He was, Savage says, the best working heel he had ever seen in the business.
“He did a lot of work in this country and made a lot of people happy. He was a very good worker and super convincing. And the thing about him – if he popped you and you didn’t sell in the ring, the next time you’d sell. I can still feel the wax shooting out of my ears.”
Ramos, who retired from wrestling for the most part in the early ’80s, headlined in a number of territories throughout the country. In some, however, he worked as a mid-carder with little push.
“He was a natural, and good promoters could see that,” says Savage. “The ones that didn’t know what the heck they were doing and listened to the boys couldn’t see it, because the boys were jealous of Bull. Here’s this round fellow, 340 pounds, but he was quick as lightning.”
Ramos had grown up poor in Houston, but had learned to use his fists and athletic skills at an early age. He wasn’t, says Savage, someone to be taken lightly in a real fight. Savage, who was no slouch himself at 6-4 and 260 pounds, recalls one of their memorable Indian Strap and Coal Miner’s Glove matches.
“The place was jammed to the hilt. Bull tied the strap around my neck and to the turnbuckle. He was really whaling on me. Then some big, tall guy from the audience jumped up on the ring apron, got on Bull’s blind side and popped him right behind the ear.”

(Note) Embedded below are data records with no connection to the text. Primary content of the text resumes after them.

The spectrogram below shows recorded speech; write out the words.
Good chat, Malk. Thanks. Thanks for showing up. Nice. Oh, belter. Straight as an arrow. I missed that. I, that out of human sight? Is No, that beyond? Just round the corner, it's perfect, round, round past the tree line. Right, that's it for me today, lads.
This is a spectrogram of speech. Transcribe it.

Savage, who was bleeding profusely at the time but watching Ramos out the corner of his eye, was surprised when his opponent just shrugged it off. Suddenly, however, Ramos ripped the leather strap off Savage and took off running.

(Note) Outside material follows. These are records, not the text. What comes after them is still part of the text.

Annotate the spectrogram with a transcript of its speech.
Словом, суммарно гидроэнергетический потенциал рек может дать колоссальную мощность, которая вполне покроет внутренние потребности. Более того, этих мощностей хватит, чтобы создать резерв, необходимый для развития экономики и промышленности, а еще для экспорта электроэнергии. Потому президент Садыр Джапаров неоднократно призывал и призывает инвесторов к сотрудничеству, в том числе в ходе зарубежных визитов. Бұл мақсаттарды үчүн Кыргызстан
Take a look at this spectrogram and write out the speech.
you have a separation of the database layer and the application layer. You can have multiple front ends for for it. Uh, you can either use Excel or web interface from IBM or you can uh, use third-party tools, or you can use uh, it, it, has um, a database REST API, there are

“He ripped it right off my body and gave me a blister on my neck,” says Savage. “Before the guy got down the aisle to the side door, Bull was on him. He nearly beat that guy to death while a cop stood there and watched. And after Bull got through with him, he spit on him and walked back to the ring, and they had to get the ambulance. The guy later tried to sue him, but the guy hit Bull first and there were 14,000 witnesses.”
It’s also interesting to note that Ramos took an up-and-coming bodybuilder named Jesse Ventura under his wing and teamed with him in the Oregon territory. Even more noteworthy is that Ramos did all the talking for the team.

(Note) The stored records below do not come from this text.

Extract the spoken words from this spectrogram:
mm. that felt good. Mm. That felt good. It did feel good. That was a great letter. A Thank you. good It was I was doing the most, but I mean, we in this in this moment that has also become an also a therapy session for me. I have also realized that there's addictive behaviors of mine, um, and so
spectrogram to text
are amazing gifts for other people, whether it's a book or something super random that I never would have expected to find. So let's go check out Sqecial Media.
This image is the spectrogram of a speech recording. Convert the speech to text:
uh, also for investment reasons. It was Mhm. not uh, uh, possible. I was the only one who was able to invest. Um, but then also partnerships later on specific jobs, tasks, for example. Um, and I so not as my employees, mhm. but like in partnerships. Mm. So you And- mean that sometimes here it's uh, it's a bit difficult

“Jesse Ventura didn’t even know how to get into the ring when he got here from Minnesota,” recalls Savage. “He couldn’t even talk on television. We had to teach him how to talk, and Bull took him under his wing.”
The act was even more comical since it was built around the savvy, more experienced Ramos taking advantage of and conning his naive young partner.
Savage says he and Ramos both tried to get in touch with Ventura in 1998 after he was elected governor of Minnesota. They never got a return call.
“The boys are only as good as their next payoff, and they will cut your throat the instant you turn your back,” Savage laments. Ramos worked briefly as a babyface (good guy) when he joined forces with Savage in a feud with Ventura and Playboy Buddy Rose. Like a true heel, however, it didn’t last.
“He beat me up three weeks later,” says Savage.
Ramos would go on to work a number of territories around the country and would enjoy 15 tours of Japan, five of Korea and a two-year stint in Australia. He moved back to Houston to run a wrecking service when his wrestling career was done.
“Bull’s wife, Brenda, was just a teenage kid when he first met her and she swept the big Indian off his, as he thought, steady feet,” says Savage. “He had been in another common law marriage that didn’t go as it should, but when Brenda came along, that was all she wrote for Bull. He talked about her constantly and was a good husband to her. She did a fine job with the children, and they came first except for Bull.”
Bull Ramos passed away last month at the age of 69. His last few years had been hard. Diabetes had rendered him blind and taken a leg. He was on kidney dialysis three times a week and battling countless other health issues. A massive shoulder infection eventually poisoned his system.
“We were both pretty heavy into booze during our years in the business, and he had to stop because he lost both kidneys,” says Savage.
Ramos, adds his friend, fought to the very end.
Somehow that didn’t surprise me.